Examine this patient's cardiovascular system.


HistoryPast history of hypertension, ischaemic heart disease or cardiomyopathy.Examination

· Signs of fluid retention: raised jugular venous pressure, lung crepitations, pitting leg oedema, tender


· Signs of impaired perfusion: cold clammy skin, low blood pressure.

· Signs of ventricular dysfunction: displaced left ventricular apex, right ventricular heave, third or fourth

heart sound, functional mitral or tricuspid regurgitation, tachycardia.

Look for the aetiology:

· Valvular disease.

· Atherosclerotic vascular disease.

· Severe hypertension.

· Severe anaemia or volume overload, e.g. arteriovenous shunt.

· Pathological arrhythmia.

· Evidence of generalized myopathy or poisoning.


This patient has congestive cardiac failure due to hypertension and is severely limited with NYHA class IV



How would you investigate this patient?

· Chest radiography, echocardiogram, cardiopulmonary exercise testing to confirm diagnosis.

· Exercise testing is useful to identify ischaemic heart disease.

· Cardiopulmonary exercise testing is useful to determine functional capacity betore cardiac

rehabilitation and to determine eligibility for cardiac transplantation.

· ECG to look for underlying cause, e.g. ischaemia or infarction, left ventricular hypertrophy,

arrhythmia, other causes of pathological Q waves.

· Echocardiogram to detect valvular disease; determines whether left ventricle function is globally

impaired (e.g. idiopathic dilated cardiomyopathy) or whether there are segmental wall motion

abnormalities (e.g. in ischaemic heart disease). Ejection fraction can be estimated and usually

treatment is initiated when ejection fraction is ?<40. Doppler echocardiography allows determination

of diastolic dysfunction.

· Blood tests for associated disease: renal, liver and electrolyte disturbances com-mon; for metabolic

causes, e.g. haemochromatosis, hypocalcaemic cardiomyo-pathy, thyroid heart disease, anaemia,

heavy metal poisons, amyloid (serum electrophoresis, rectal biopsy), sarcoid (serum angiotensin

converting enzyme).

· Coronary angiography to identify ischaemic heart disease.

· Ventricular biopsy for specific myocarditis, especially viral, and to exclude infiltrative diseases such

as cardiac sarcoidosis and amyloidosis.

· Radionuclide ventriculography or echocardiography: to quantitate severity of systolic dysfunction

(ejection fraction).

· 24-Holter ECG monitoring: for ventricular arrhythmias.

What is the pharmacological treatment of left ventricular systolic dysfunction ?

· Diuretics for symptomatic patients to maintain appropriate fluid balance.

· For patients with systolic dysfunction (EF <40%) who have no contraindications: -ACE inhibitors for all


- Beta-blockers for all patients except those who are haemodynamically unstable or who are intolerant.

- Spironolactone for patients with rest dyspnoea or with a history of rest dypnoea. -Digoxin both for

patients who remain symptomatic despite diuretics, ACE

inhibitors and beta-blockers and patients with rest dyspnoea or who have a history of rest dyspnoea.


What is diastolic dysfunction?

It is excessive stiffness of the heart resulting in an inability of the heart to fill properly (Eur Heart J 1998;

19: 990-1003). This is in contrast to systolic dys-function, where contractility is impaired.

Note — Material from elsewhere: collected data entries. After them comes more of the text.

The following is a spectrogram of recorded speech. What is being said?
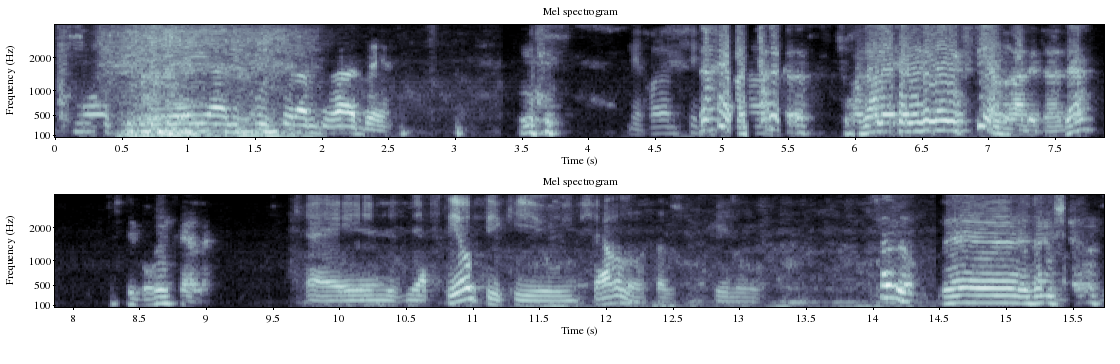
כמו סיפורי האליפות של אנדרדה. אני יכול להמשיך. דרך אגב, שהוא חזר כנראה ל-NXT אנדרדה, אתה יודע? יש דיבורים כאלה. אה, זה יפתיע אותי, כי הוא עם שרלוט, אז כאילו... בסדר, זה עם שרלוט.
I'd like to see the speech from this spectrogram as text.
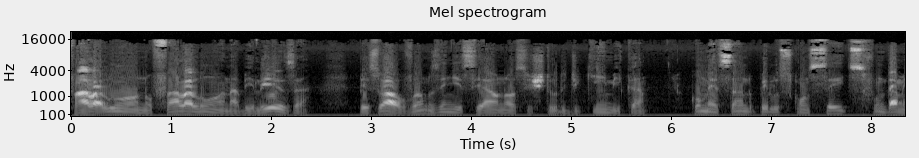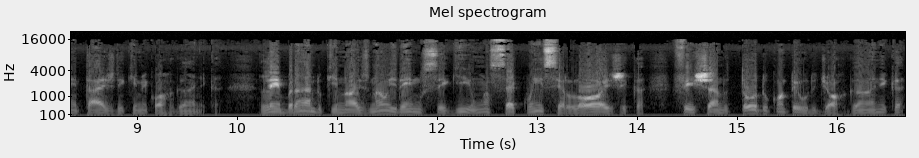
Fala aluno, fala aluna, beleza? Pessoal, vamos iniciar o nosso estudo de Química, começando pelos conceitos fundamentais de Química Orgânica. Lembrando que nós não iremos seguir uma sequência lógica, fechando todo o conteúdo de Orgânica,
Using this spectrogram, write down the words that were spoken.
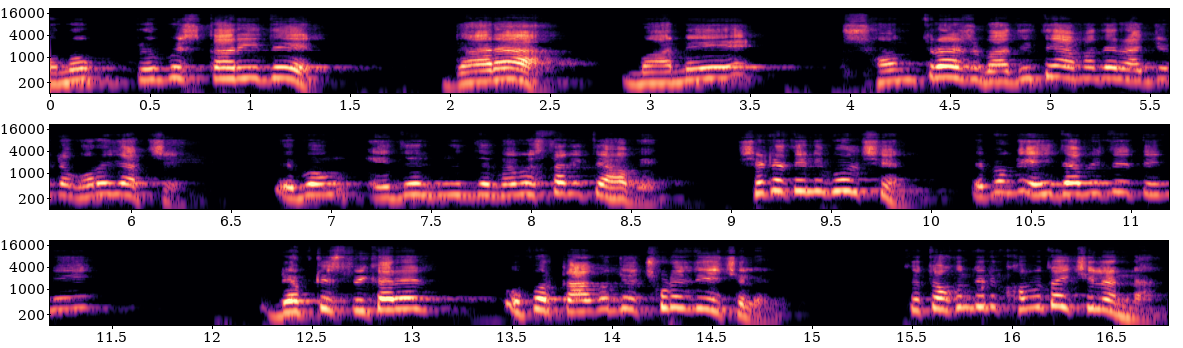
অনুপ্রবেশকারীদের দ্বারা মানে সন্ত্রাসবাদীতে আমাদের রাজ্যটা ভরে যাচ্ছে এবং এদের বিরুদ্ধে ব্যবস্থা নিতে হবে। সেটা তিনি বলছেন এবং এই দাবিতে তিনি ডেপুটি স্পিকারের উপর কাগজে ছুড়ে দিয়েছিলেন। তো তখন তিনি ক্ষমতায় ছিলেন না।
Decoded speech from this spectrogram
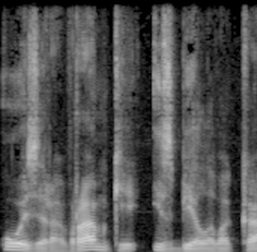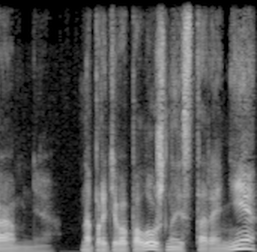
озера в рамке из белого камня. На противоположной стороне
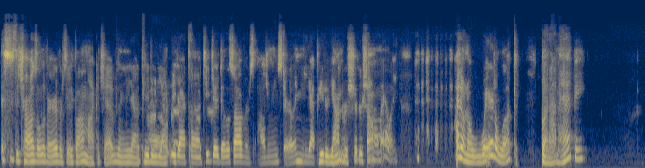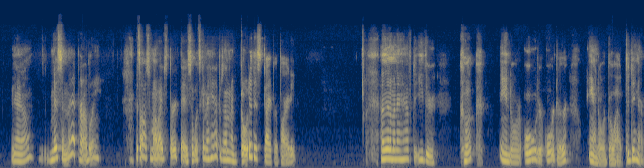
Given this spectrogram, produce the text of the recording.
This is the Charles Oliveira versus Islam Makhachev. Then you got Peter, Yan, you got uh, T.J. Dillashaw versus Aljamain Sterling. You got Peter Yan versus Sugar Sean O'Malley. I don't know where to look, but I'm happy. You know, missing that probably. It's also my wife's birthday, so what's gonna happen is I'm gonna go to this diaper party, and then I'm gonna have to either cook and or order order and or go out to dinner.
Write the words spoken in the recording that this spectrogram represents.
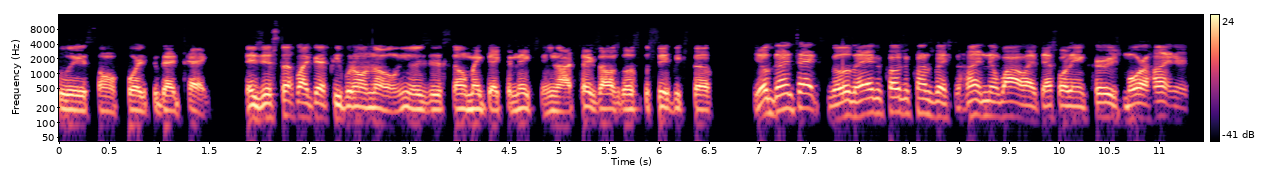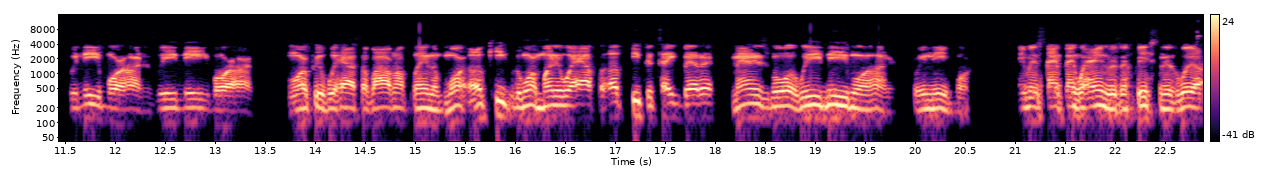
2A is so important because that tax. It's just stuff like that people don't know. You know, it's just don't make that connection. You know, our tax dollars go specific stuff. Your gun tax goes to agriculture, conservation, hunting and wildlife. That's why they encourage more hunters. We need more hunters. We need more hunters. More people we have surviving off land, the more upkeep, the more money we have for upkeep to take better, manage more. We need more hunters. We need more. Even same thing with anglers and fishing as well.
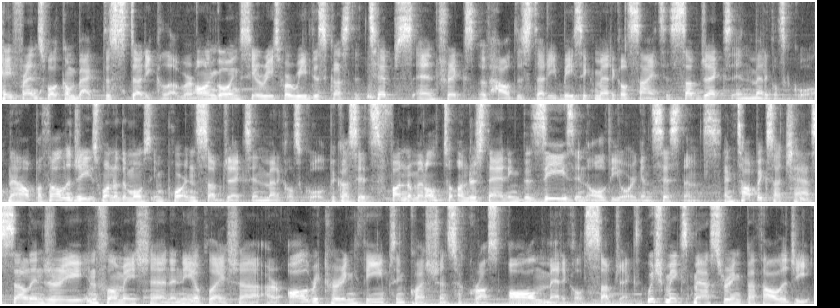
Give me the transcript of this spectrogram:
Hey friends, welcome back to Study Club, our ongoing series where we discuss the tips and tricks of how to study basic medical sciences subjects in medical school. Now, pathology is one of the most important subjects in medical school because it's fundamental to understanding disease in all the organ systems. And topics such as cell injury, inflammation, and neoplasia are all recurring themes and questions across all medical subjects, which makes mastering pathology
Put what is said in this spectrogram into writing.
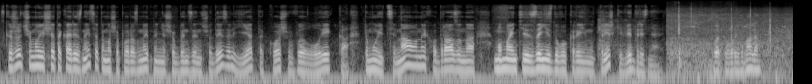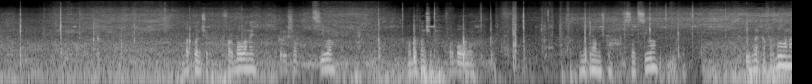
Скажу, чому ще така різниця, тому що по розмитненню, що бензин, що дизель, є також велика. Тому і ціна у них одразу на моменті заїзду в Україну трішки відрізняється. Дверка в оригіналі. Батончик фарбований, криша ціла. Батончик фарбований. Внутряночка вся ціла. Дверка фарбована.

Patients have

clinical features of left heart failure but normal systolic function by echocardiography or radionuclide

ven-triculography. It is a feature of hypertrophic cardiomyopathy, severe left ventricular hypertrophy (e.g.

aortic stenosis or hypertension) and restrictive cardiomyopathy (e.g. amyloidosis). Treatment is directed

towards the underlying cause.

What are the indications for heart transplantation?

When patients are refractory to treatment, both medical and surgical (such as valve replacement), and

are in New York Heart Association class IV, then they are unlikely to survive for I year and should be

considered for heart transplantation. The survival rate is about 69c)~ at 5 years, although most patients

have one episode of rejection and 25% have multiple episodes. They are also prone to accelerated

coronary atherosclerosis.

In 1967, Christiaan Barnard, a South African surgeon, was the first to perform cardiac transplantation in


Sir Magdi Yacoub, contemporary Professor of Cardiology at University of London and Royal Brompton

Hospital and Harefield Hospital is an Egyptian-born surgeon who performed several pioneering cardiac


R. Sanders Williams, MD, Professor of Medicine and contemporary Dean, Duke University Medical

School and Vice Chancellor, Duke University, has worked successively at Duke, Harvard, Oxford, and UT

Southwestern in Dallas. He has made major contributions to the understanding of molecular mechanisms

of cardiac function.